  • Posted October 1, 2010

    more from this reviewer

    I always thought this was his greatest accomplishment...

    His singing is brilliant, lyrics poignant, melodies lilting...I had his previous two albums, and I felt that Foreigner was a very natural progression from them. Your Cat Stevens collection is not complete without this album.

    1 out of 1 people found this review helpful.

    Was this review helpful? Yes  No   Report this review
  • Anonymous

    Posted October 1, 2010

    FOREIGNER BEST SONG EVER

    AT THE TIME I HEARD "FOREIGNER SUITE", I WAS IN MY VERY EARLY TWENTIES... AND EXPERIENCING A LOST LOVE... WHEN I HEARD FOREIGNER SUITE I SAID TO MYSELF THAT IF I HAD WRITTEN IT... I WOULD THEN HAVE RETIRED FROM WRITING. GREAT STUFF.

    1 out of 1 people found this review helpful.

    Was this review helpful? Yes  No   Report this review
  • Anonymous

    Posted October 1, 2010

    Not at all top par Cat Stevens

    Foreigner Suite is 18 minutes way too long. Stay away from this record

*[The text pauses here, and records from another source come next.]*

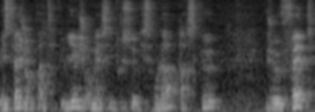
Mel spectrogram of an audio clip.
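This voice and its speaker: A man with a fairly high pitch speaks at a fairly slow pace, somewhat breathy, with ordinary pitch variation and audible room echo. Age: 70s. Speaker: Orthodox bishop. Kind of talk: sermon. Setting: church. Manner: halting.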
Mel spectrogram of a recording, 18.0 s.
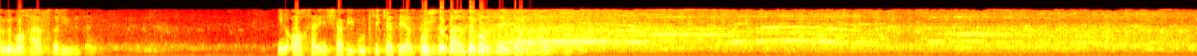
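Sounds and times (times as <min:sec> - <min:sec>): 
speech: 0:00.0 - 0:01.6, 0:04.2 - 0:08.6
large crowd shouting and cheering: 0:07.1 - 0:17.9.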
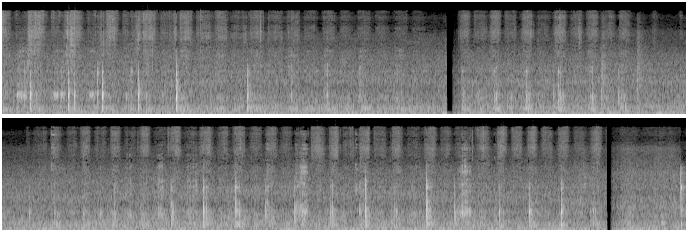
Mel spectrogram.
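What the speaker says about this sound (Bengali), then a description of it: "কামরাঙ্গা আমি ভেজে রাখছিলাম, ঠান্ডা হয়ে গেছে। এখন আমি শিলপাটায় বাটে নিব।" Dried chillies being ground on a traditional stone slab and roller (shil-pata), a steady run of rough scraping and knocking strokes at close range, repeated rhythmically throughout with no talking.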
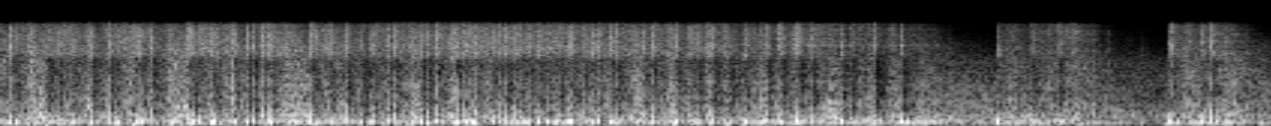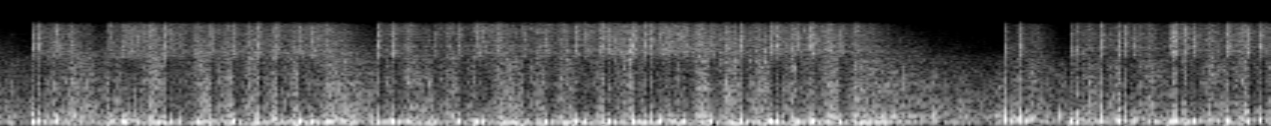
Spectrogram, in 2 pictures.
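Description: Aerial fireworks going off in a rapid, nearly continuous barrage of bangs and crackles. It thins briefly about six to nine seconds in and again near the end.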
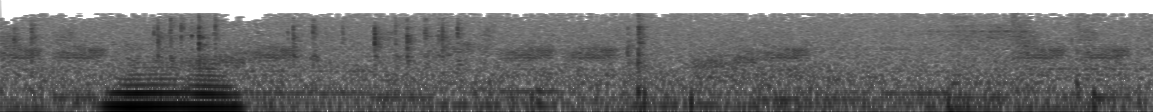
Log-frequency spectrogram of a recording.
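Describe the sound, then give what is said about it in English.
Someone types a name on a computer keyboard in quick, faint, irregular key clicks, with a brief voice near the start. “I'll type the name.”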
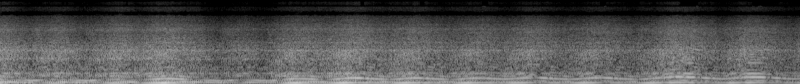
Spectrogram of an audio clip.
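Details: 2018 KTM Duke 250 left dead one year, first cold start after charging and reinstalling battery: catches and holds a steady idle, smooth blips rising and falling, no knocks; running fine.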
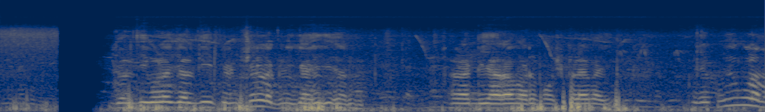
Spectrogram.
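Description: An elderly man speaks calmly close to the microphone.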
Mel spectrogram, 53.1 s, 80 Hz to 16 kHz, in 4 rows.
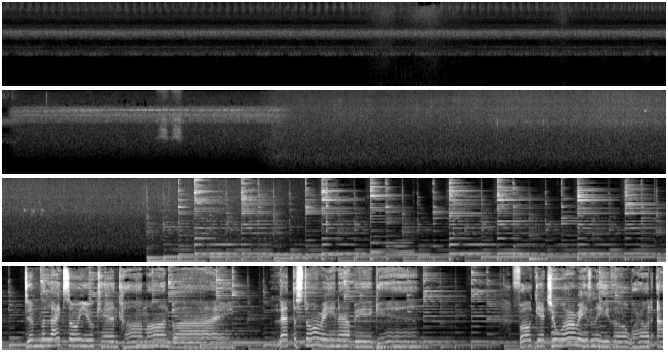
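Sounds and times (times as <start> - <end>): insects chirring: 0.0 - 53.0
steady hiss: 7.0 - 9.8, 10.8 - 11.5, 13.3 - 34.5
low rustles: 7.2 - 9.8, 10.9 - 11.4
strummed acoustic guitar: 29.5 - 53.0.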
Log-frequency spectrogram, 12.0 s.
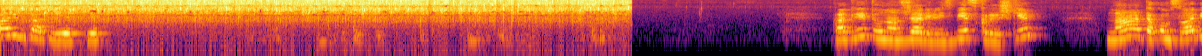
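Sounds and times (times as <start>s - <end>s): cutlets sizzling in oil: 0.0s - 6.4s.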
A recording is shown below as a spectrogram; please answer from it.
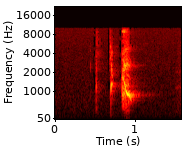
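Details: Young girl with hiccups: a single sudden, sharp, voiced hiccup after a couple of quick catching breaths.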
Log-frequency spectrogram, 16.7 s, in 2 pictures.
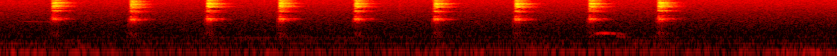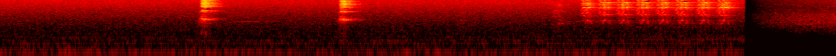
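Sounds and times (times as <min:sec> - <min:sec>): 
kestrel calling: 0:00.5 - 0:06.8, 0:14.1 - 0:15.8.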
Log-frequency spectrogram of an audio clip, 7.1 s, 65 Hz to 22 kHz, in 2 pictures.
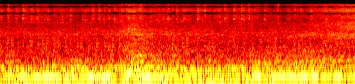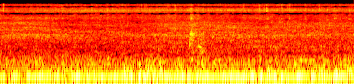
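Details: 1978 Plymouth Volare Super Coupe restarted after years sitting, carburetor sunken float freed by banging: even, steady low drone with no stumbles, misses or knocks; runs beautifully. Normal idle.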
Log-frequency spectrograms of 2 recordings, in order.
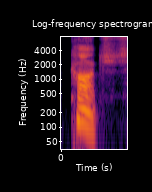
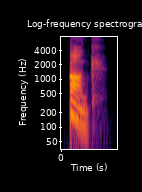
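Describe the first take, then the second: First: The word ends with a 'ch' sound. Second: The word ends with a 'k' sound. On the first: This is the familiar pronunciation. "That's not how they pronounce it there" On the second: This is how locals there say it. "like getting conked in the head"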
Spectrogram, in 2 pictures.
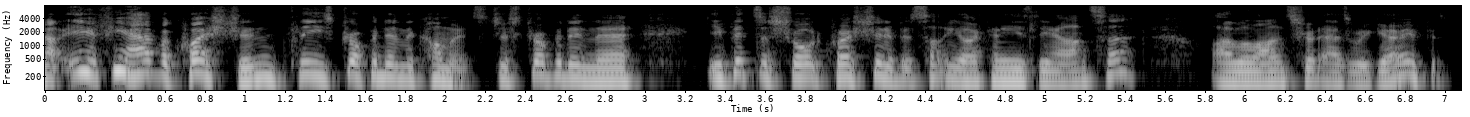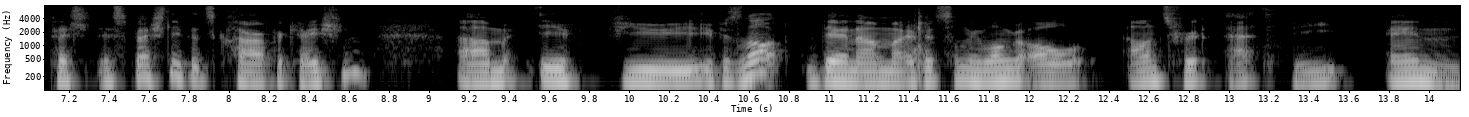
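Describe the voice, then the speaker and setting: Speaking at a very fast pace in an Australian accent, a man uses a fairly high pitch and lively intonation. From Australia, Adelaide. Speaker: business consultant and coach. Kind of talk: webinar presentation. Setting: live online webinar. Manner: halting, many fillers.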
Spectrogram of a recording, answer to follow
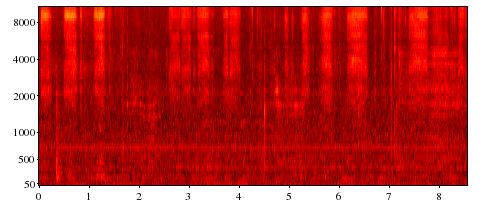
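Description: Drawing pencil scratching over paper in an irregular run of short, quick strokes, faint and hissy.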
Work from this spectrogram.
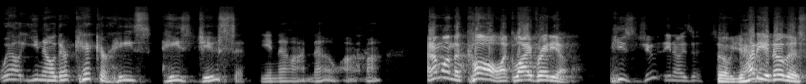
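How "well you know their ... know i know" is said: exaggerated, hushed, camp cowboy voice.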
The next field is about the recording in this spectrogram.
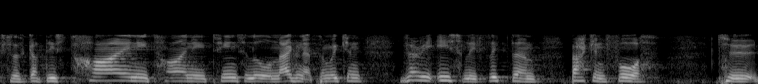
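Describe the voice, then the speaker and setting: Swedish-accented male conference speaker, chatty and self-deprecating, thin lo-fi stage recording. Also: mid-range voice. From Sweden. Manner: conversational and self-deprecating, frequent restarts. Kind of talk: tech conference talk.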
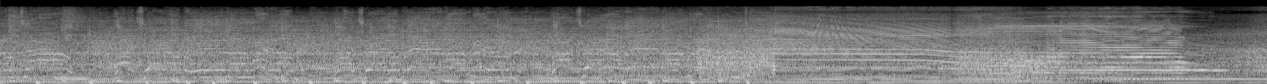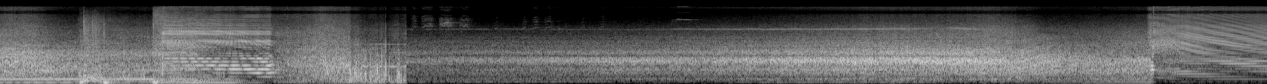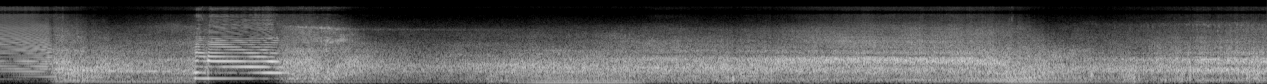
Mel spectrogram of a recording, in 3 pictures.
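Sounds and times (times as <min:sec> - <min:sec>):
trucks passing: 0:00.0 - 0:38.0
truck air horn blasts: 0:07.0 - 0:17.4, 0:24.1 - 0:26.3, 0:27.0 - 0:28.4.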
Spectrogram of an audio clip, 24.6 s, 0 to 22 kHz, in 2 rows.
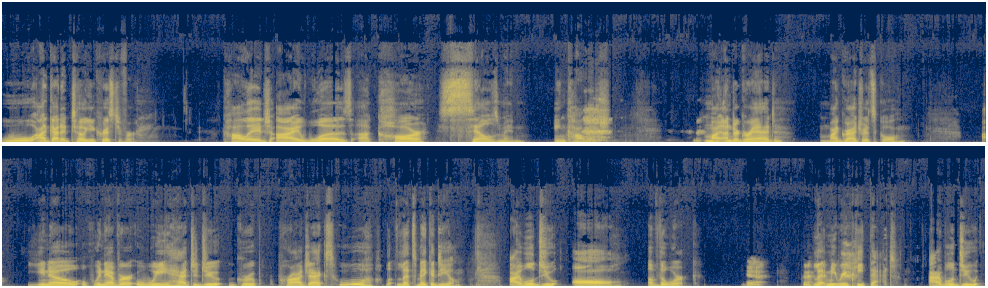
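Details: Adult male who stutters, who has had speech therapy since the late 1970s; stuttering.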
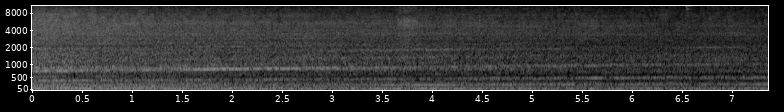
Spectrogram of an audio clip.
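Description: An E.464 electric locomotive and its double-deck coaches running away into the distance, the rumble and the motor whine gliding slowly lower and fading.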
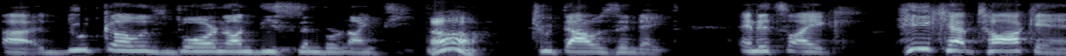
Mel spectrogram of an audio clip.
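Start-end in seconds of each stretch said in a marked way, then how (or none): 0.0-2.7 put-on thick, heavy Russian accent. Retelling what a Ukrainian government agent announced, imitating his thick Russian accent. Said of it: "he said in that thick Russian accent".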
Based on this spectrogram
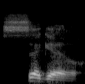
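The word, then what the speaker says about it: סגר: um the word for lockdown in hebrew by the way is seger in english you would spell it s-e-g-e-r okay so i've gotten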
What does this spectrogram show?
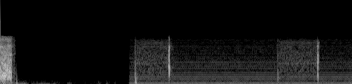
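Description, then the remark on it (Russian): After a short burst and near silence, a radio channel abruptly opens into a steady band-limited hiss with an underlying hum, punctuated by two sharp clicks. No one speaks over the open carrier. “Ну, включение слышу, пытаюсь здесь, видимо, включить микрофон, но ничто не получается пока.”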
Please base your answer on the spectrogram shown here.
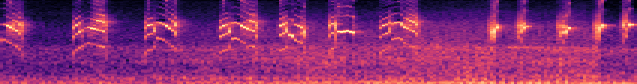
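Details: Olive-backed sunbird chirps meant to stimulate untrained and group-kept sunbirds: a steady series of sharp, bending high notes about twice a second, shifting to shorter, thinner tweets near the end.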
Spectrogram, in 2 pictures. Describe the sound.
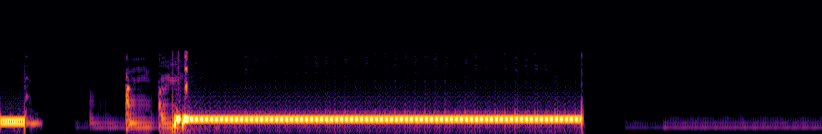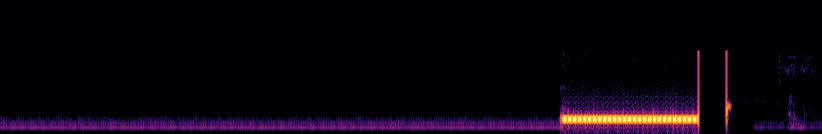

    Was this review helpful? Yes  No   Report this review
Sort by: Showing all of 3 Customer Reviews